* THE TASK *
Filter the data below, keeping only lines that contain "audio".

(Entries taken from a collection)
★ ★ ★ ★ ★
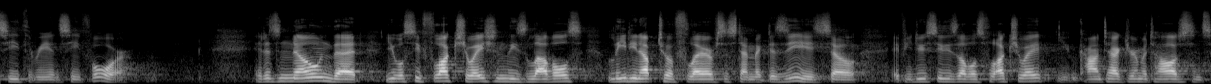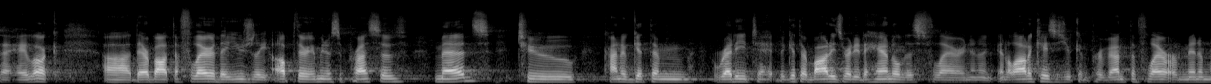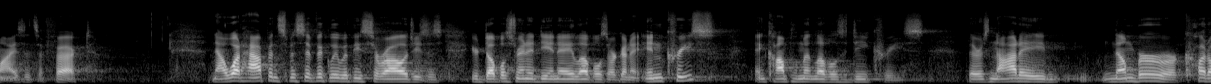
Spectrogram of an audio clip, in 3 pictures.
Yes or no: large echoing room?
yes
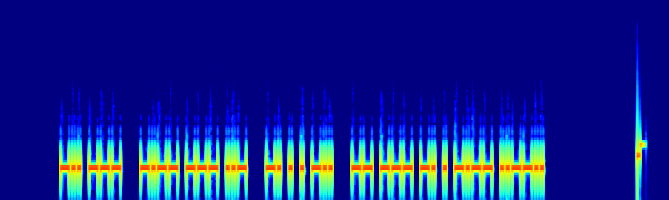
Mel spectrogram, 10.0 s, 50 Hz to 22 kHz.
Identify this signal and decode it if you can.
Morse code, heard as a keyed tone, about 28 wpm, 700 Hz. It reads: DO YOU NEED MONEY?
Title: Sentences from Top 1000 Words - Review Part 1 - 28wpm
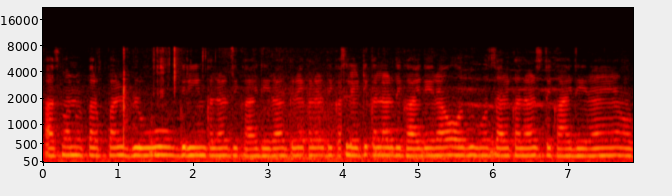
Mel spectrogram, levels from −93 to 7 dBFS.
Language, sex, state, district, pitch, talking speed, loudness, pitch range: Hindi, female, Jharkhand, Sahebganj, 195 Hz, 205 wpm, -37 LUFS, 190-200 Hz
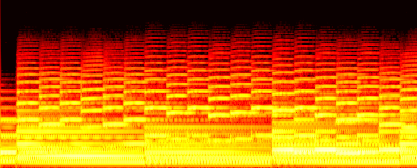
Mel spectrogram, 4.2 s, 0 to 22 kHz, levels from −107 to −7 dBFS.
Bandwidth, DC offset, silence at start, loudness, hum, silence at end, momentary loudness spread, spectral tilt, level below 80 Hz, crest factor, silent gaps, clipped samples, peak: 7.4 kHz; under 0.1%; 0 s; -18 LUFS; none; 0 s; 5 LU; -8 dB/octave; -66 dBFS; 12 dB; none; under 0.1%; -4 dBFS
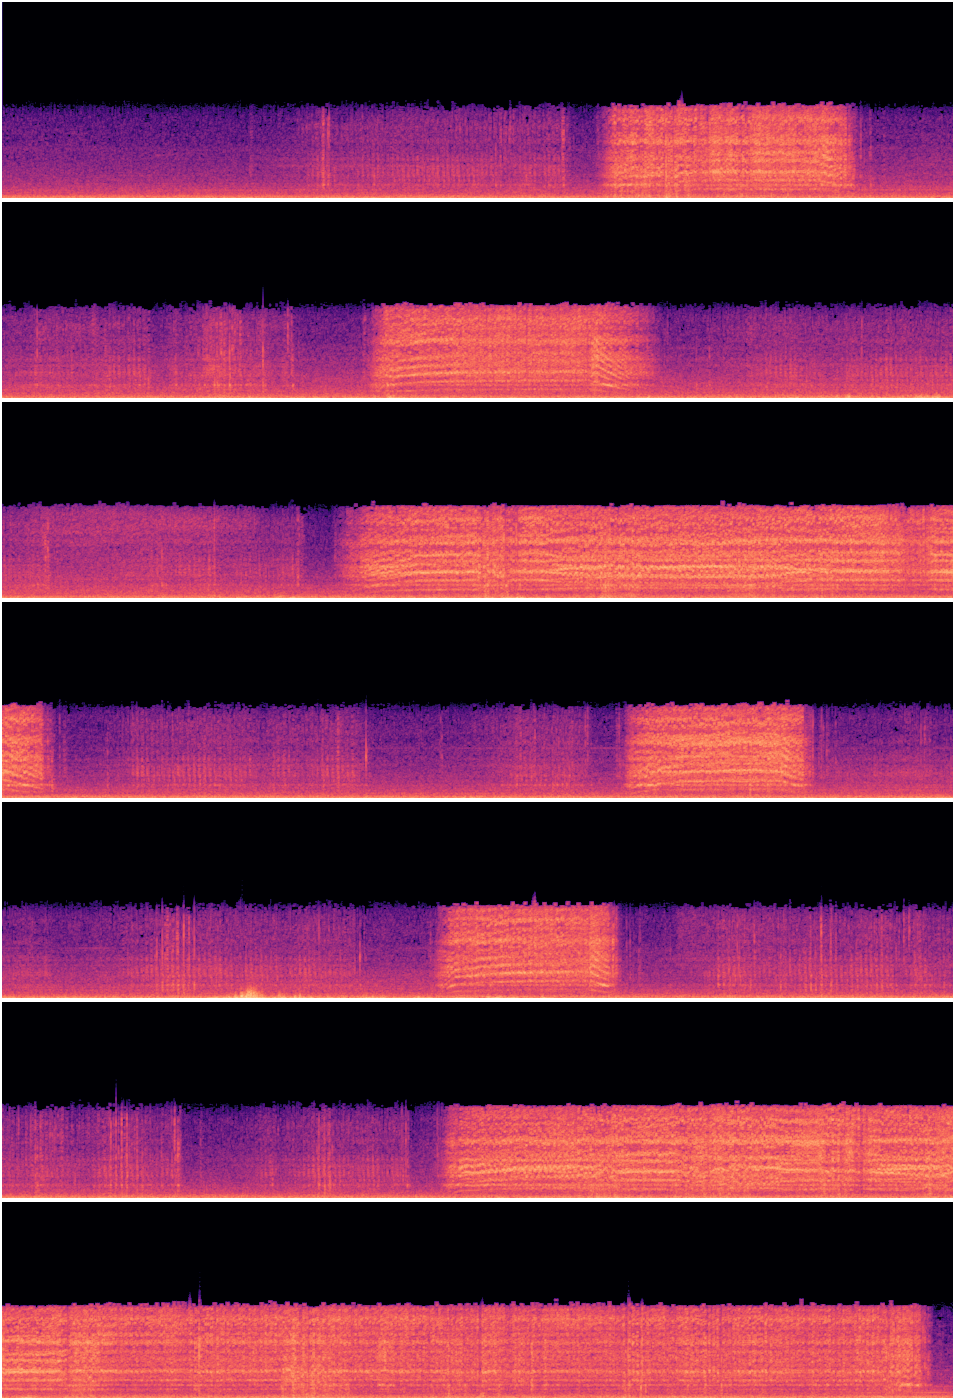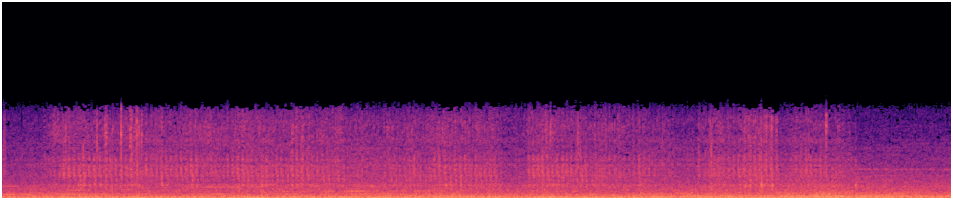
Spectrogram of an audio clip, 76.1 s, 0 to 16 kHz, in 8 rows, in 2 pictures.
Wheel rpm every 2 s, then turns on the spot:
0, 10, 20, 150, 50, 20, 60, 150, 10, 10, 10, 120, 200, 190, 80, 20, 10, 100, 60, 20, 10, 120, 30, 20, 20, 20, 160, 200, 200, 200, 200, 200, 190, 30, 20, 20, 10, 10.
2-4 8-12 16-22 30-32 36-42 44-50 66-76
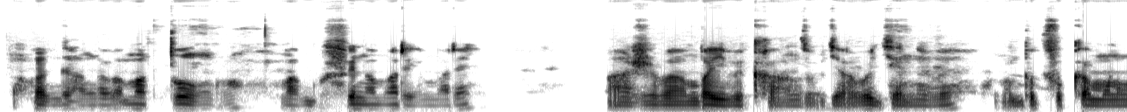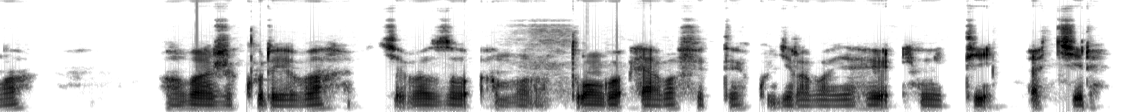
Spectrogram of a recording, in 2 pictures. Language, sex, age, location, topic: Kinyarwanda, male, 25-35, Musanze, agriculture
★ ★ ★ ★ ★
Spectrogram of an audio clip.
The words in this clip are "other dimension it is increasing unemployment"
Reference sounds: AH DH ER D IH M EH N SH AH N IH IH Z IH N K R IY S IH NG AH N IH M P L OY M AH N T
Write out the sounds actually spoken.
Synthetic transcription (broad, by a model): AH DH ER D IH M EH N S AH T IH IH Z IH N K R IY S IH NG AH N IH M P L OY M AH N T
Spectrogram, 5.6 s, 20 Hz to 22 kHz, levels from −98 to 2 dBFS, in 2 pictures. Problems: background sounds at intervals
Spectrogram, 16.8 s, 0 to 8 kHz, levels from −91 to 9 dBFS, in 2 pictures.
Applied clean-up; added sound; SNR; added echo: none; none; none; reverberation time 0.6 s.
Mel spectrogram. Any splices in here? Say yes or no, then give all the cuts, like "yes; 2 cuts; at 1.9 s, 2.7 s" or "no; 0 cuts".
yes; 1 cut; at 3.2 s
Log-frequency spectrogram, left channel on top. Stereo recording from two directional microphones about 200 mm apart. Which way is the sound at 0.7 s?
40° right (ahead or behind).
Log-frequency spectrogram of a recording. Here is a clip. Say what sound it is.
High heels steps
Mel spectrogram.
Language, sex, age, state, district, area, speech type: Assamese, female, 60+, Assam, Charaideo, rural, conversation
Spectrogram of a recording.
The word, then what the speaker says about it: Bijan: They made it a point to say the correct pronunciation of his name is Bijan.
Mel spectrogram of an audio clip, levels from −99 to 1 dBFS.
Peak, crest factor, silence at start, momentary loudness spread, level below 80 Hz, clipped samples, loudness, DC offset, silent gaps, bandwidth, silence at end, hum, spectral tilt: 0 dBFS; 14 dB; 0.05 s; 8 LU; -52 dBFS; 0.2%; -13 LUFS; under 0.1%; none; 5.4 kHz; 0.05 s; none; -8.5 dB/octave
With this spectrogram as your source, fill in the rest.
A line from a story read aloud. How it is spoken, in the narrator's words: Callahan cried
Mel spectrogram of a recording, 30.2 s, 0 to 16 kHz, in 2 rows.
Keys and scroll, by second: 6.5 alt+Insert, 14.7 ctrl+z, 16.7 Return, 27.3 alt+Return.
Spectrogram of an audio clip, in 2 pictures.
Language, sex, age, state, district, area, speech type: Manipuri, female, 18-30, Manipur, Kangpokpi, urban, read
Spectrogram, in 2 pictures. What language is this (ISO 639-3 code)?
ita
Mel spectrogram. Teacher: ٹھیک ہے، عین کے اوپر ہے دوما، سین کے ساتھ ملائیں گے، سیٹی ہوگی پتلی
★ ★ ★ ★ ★
* ANSWER *
Spectrogram of an audio clip, in 3 pictures.
Spectrogram of an audio clip, 76.1 s, 0 to 16 kHz, in 8 rows, in 2 pictures.
Spectrogram of an audio clip.
Mel spectrogram of an audio clip, levels from −99 to 1 dBFS.
Spectrogram of an audio clip, in 2 pictures.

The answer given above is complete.